What is a Functional Approach?
Organizations (companies) are complex systems that must somehow be deconstructed in order to be manageable. A common way to decompose a company is to divide it hierarchically into functional departments (e.g., sales and production). Such an approach would be described as ‘Functional’ (Figure 1).
In the case of a functional approach, a company is actually hierarchically divided into ‘sub-companies’, each performing a specific function (e.g., sales and production). This offers several benefits, since it divides a big system into smaller systems that are more specialized and easier to manage (as they are less complex).
The major drawback of a functional approach is that a company needs to perform as a whole when producing a specific outcome. In other words, different functional departments have to communicate and collaborate in an efficient and effective way. However, since each organizational department is usually managed vertically (i.e., top-down), responsibilities will be non-transparently divided amongst separate functional units.
Consequently, problems that occur at the interfaces between departments are often given less priority than the short-term goals of the departments themselves. This leads to little or no improvements for customer-facing aspects, as actions are usually focused on departmental functions rather than those which offer benefits to the organization as a whole.
It is also worth keeping in mind that end customers and their requirements are not always visible to all departments (i.e., Sales typically has contact with customers, whereas Production does not).
What is a Process Approach?
In contrast to a functional approach, a ‘Process’ approach does not divide a company into smaller concepts (a top-down approach), but instead defines the ways (i.e., processes) in which particular services or products are developed. This means that a process approach connects different organizational functions to produce a specific outcome.
Graphically, a process approach is most commonly represented as a horizontal cross-section of organizational functions (Figure 2).
Each organization runs many processes, which are typically divided into Managerial, Production, and Supporting processes. The application of a system of organizational processes, together with the identification, interactions, and management of these processes, can be referred to as a ‘Process’ approach.
The processes are managed as a ‘System’ by creating a network of processes and understanding their interactions.
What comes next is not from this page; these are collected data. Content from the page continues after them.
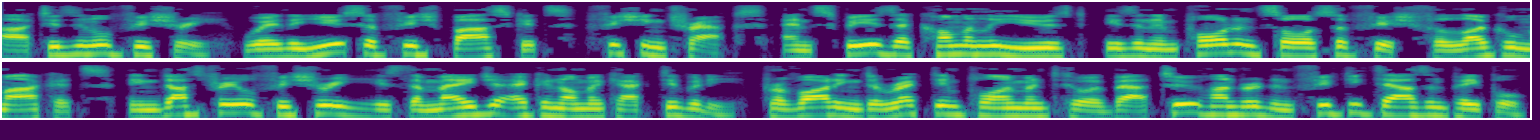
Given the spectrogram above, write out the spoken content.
artisanal fishery, where the use of fish baskets, fishing traps, and spears are commonly used, is an important source of fish for local markets. Industrial fishery is the major economic activity, providing direct employment to about 250,000 people.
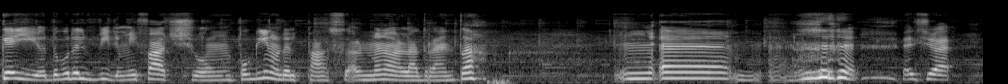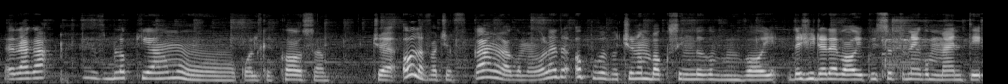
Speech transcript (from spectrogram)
che io dopo del video mi faccio un pochino del pass, almeno alla 30. Mm, eh, mm, eh. e cioè Raga, sblocchiamo qualche cosa. Cioè, o la faccio off camera come volete, oppure faccio un unboxing con voi. Decidete voi qui sotto nei commenti.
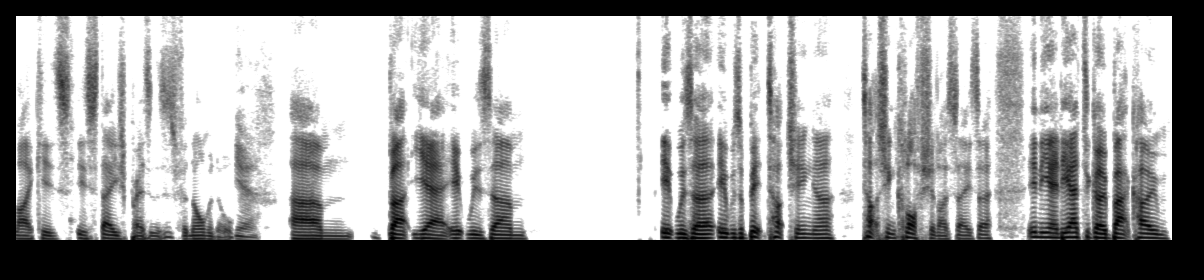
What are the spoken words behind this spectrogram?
Like his his stage presence is phenomenal. Yeah. Um, but yeah, it was um, it was a it was a bit touching uh touching cloth, should I say? So in the end, he had to go back home,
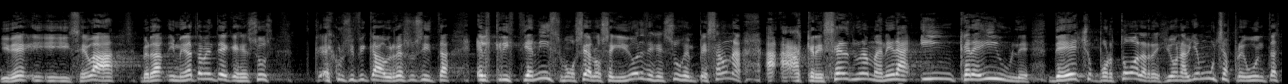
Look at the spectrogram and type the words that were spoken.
y, y, y se va, ¿verdad? Inmediatamente de que Jesús es crucificado y resucita, el cristianismo, o sea, los seguidores de Jesús empezaron a, a, crecer de una manera increíble. De hecho, por toda la región había muchas preguntas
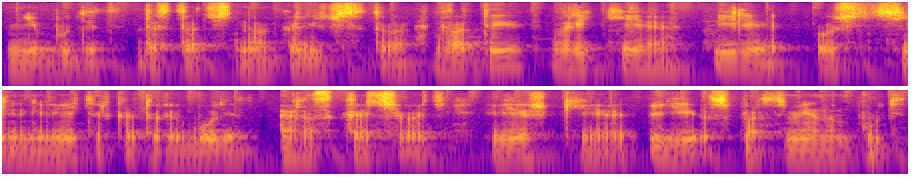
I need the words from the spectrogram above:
не будет достаточного количества воды в реке или очень сильный ветер, который будет раскачивать вешки, и спортсменам будет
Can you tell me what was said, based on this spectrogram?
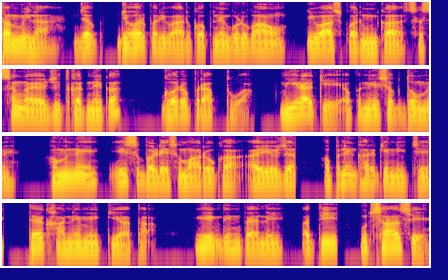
तब मिला जब जौहर परिवार को अपने गुड़गांव निवास पर उनका सत्संग आयोजित करने का गौरव प्राप्त हुआ। मीरा के अपने शब्दों में, हमने इस बड़े समारोह का आयोजन अपने घर के नीचे तय खाने में किया था। एक दिन पहले अति उत्साह से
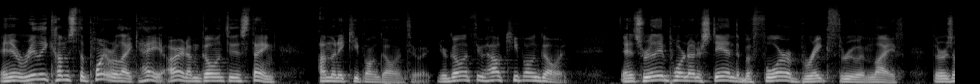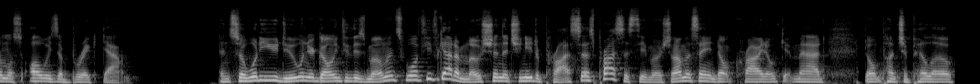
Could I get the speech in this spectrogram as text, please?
And it really comes to the point where, like, hey, all right, I'm going through this thing. I'm going to keep on going through it. You're going through hell, keep on going. And it's really important to understand that before a breakthrough in life, there is almost always a breakdown. And so, what do you do when you're going through these moments? Well, if you've got emotion that you need to process, process the emotion. I'm not saying don't cry, don't get mad, don't punch a pillow,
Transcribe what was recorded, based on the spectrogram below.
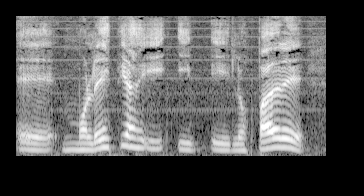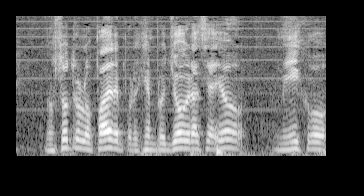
eh, molestias y, y- y los padres, nosotros los padres, por ejemplo, yo gracias a Dios, mi hijo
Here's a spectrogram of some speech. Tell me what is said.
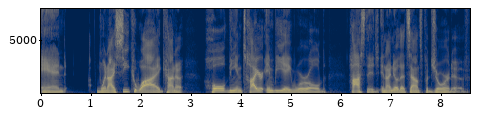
And when I see Kawhi kind of hold the entire NBA world hostage, and I know that sounds pejorative,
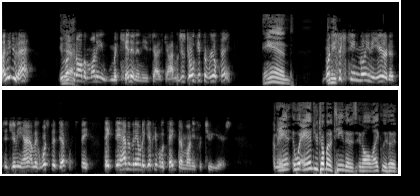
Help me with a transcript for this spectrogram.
let me do that. You look at all the money McKinnon and these guys got. Just go get the real thing. And What's mean- sixteen million a year to, to Jimmy Han? Like, what's the difference? They they they haven't been able to get people to take their money for two years. I mean, and, and you're talking about a team that is in all likelihood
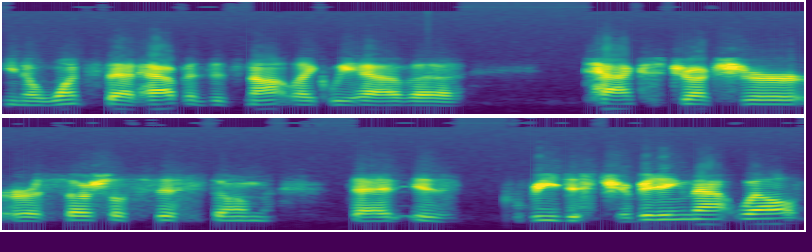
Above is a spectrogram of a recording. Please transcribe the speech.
you know, once that happens, it's not like we have a tax structure or a social system that is redistributing that wealth.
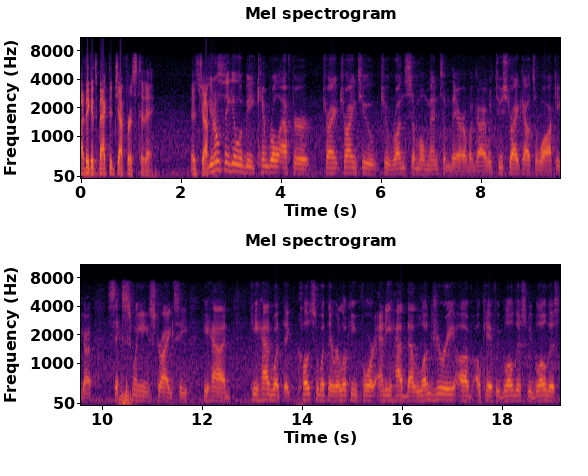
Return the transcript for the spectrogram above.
I think it's back to Jeffress today. It's Jeffress. You don't think it would be Kimbrel after trying trying to to run some momentum there of a guy with two strikeouts, a walk. He got six swinging strikes. He he had he had what they close to what they were looking for, and he had that luxury of okay, if we blow this, we blow this.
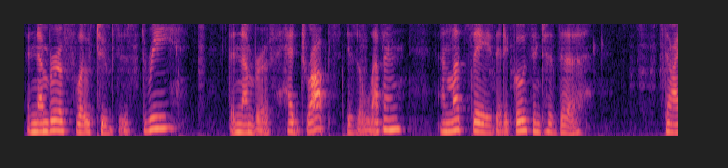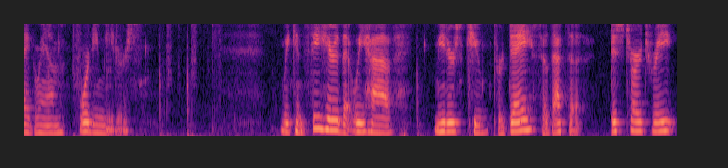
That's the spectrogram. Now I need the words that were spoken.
The number of flow tubes is 3. The number of head drops is 11 and let's say that it goes into the diagram 40 meters. We can see here that we have meters cubed per day, so that's a discharge rate.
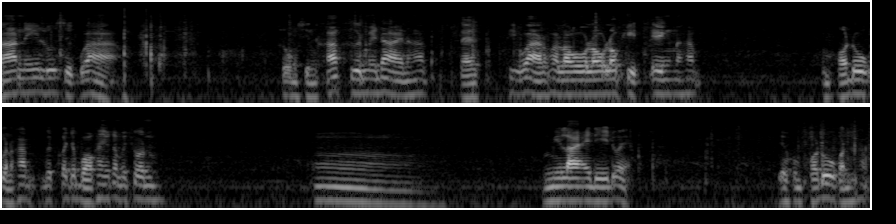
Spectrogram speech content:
ร้านนี้รู้สึกว่าส่งสินค้าคืนไม่ได้นะครับ แต่ที่ว่าเพราะเราเราเราผิดเองนะครับ ผมขอดูก่อนนะครับก็จะบอกให้ท่านผู้ชมอืม มีไลน์ไอดีด้วย เดี๋ยวผมขอดูก่อนครับ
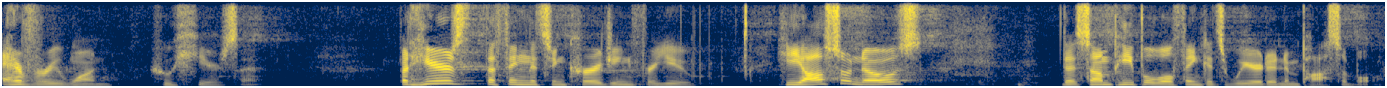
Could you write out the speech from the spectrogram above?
everyone who hears it. But here's the thing that's encouraging for you he also knows that some people will think it's weird and impossible,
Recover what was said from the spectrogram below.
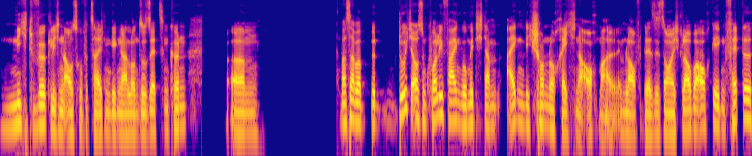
nicht wirklich ein Ausrufezeichen gegen Alonso setzen können. Ähm, was aber durchaus ein Qualifying, womit ich dann eigentlich schon noch rechne, auch mal im Laufe der Saison. Ich glaube, auch gegen Vettel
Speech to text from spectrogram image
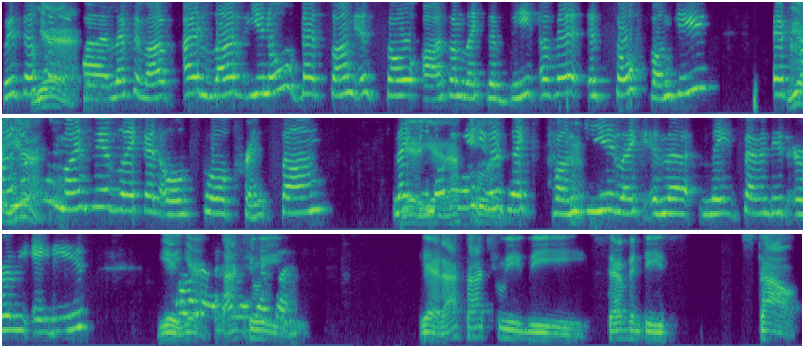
We still yes. play, uh, lift him up. I love. You know that song is so awesome. Like the beat of it, it's so funky. It yeah, kind yeah. of reminds me of like an old school Prince song. Like yeah, you know the way he was like funky, like in the late seventies, early eighties. Yeah, oh, yeah. Actually, yeah, that's actually the 70s style.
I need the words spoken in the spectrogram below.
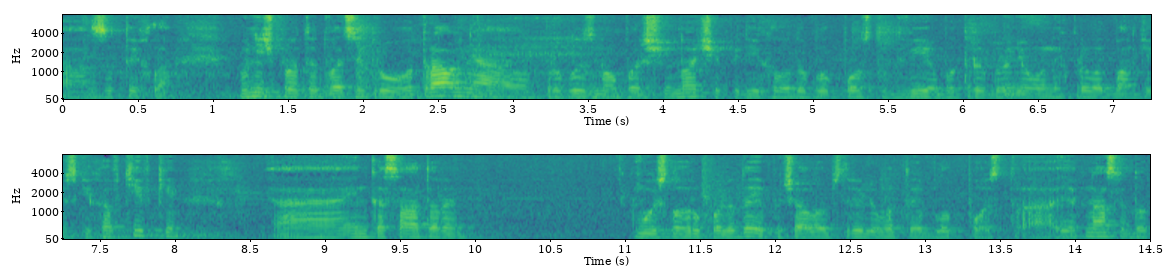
е, затихла. В ніч проти 22 травня, приблизно о першій ночі, під'їхало до блокпосту дві або три броньованих приватбанківських автівки, інкасатори. Вийшла група людей і почали обстрілювати блокпост. А як наслідок,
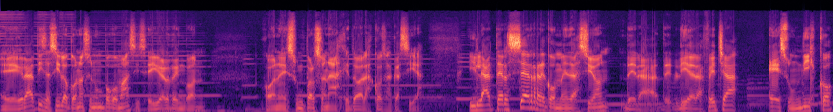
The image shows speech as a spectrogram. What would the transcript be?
eh, gratis, así lo conocen un poco más y se divierten con, con es un personaje, todas las cosas que hacía. Y la tercera recomendación de la- del día de la fecha es un disco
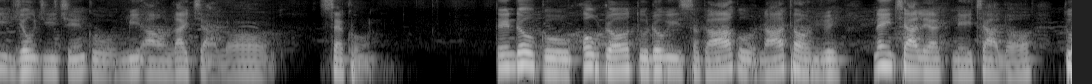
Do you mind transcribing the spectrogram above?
၏ယုံကြည်ခြင်းကိုမိအောင်လိုက်ကြလောဆက်ခွန်တင်တို့ကိုအုပ်တော်သူတို့၏စကားကိုနားထောင်၍နှိမ်ချလျက်နေကြလောသူ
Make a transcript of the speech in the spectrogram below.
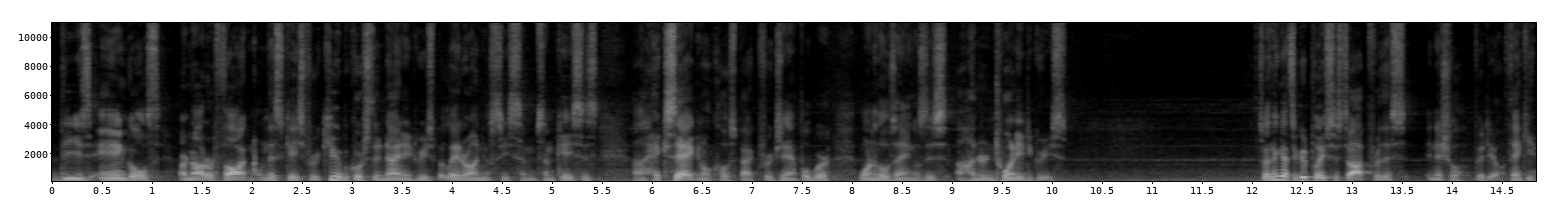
these angles are not orthogonal. In this case, for a cube, of course, they're 90 degrees, but later on you'll see some, some cases, uh, hexagonal close packed, for example, where one of those angles is 120 degrees. So I think that's a good place to stop for this initial video. Thank you.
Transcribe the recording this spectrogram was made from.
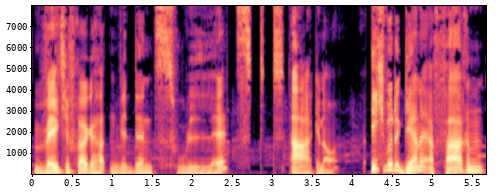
welche Frage hatten wir denn zuletzt? Ah, genau. Ich würde gerne erfahren,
The consistent operation of this network is commonly referred to as the ‘System’ approach to management.
A process approach is a common way of improving the performance of an organization.
What Benefits Does a Process Approach Provide?
A process approach offers several benefits when compared to the traditional, functional approach:
- It focuses on integrating, aligning, and linking processes and organizational functions effectively to achieve planned goals and objectives.
- It allows an organization to focus on improving its effectiveness and efficiency by focusing on end-products and customers.
- It enables and facilitates consistent performance through well-defined workflows which, in turn, provide assurance to customers about the organization’s quality and capability.
- It promotes the smooth and transparent flow of operations and information within the organization.
- It treats processes as valuable assets and focuses on continual improvement of process execution and process outcomes.
- It contributes to lower costs and shorter cycle times through continual improvement and the effective use of resources.
- It facilitates the involvement and empowerment of people and the clarification of their responsibilities while also minimizing the risk of potential conflicts.
The Role of BPMN in a Process Approach:
BPMN plays a central role in a process approach because it enables us to visually represent business processes in a standardized way. It does this by linking different types of organizational assets into a flow of activities that fulfill a common objective, such as providing a product or service to a customer.
Finally, BPMN is executable, meaning that defined business processes can be executed on process engines, enabling the automation of organizational processes.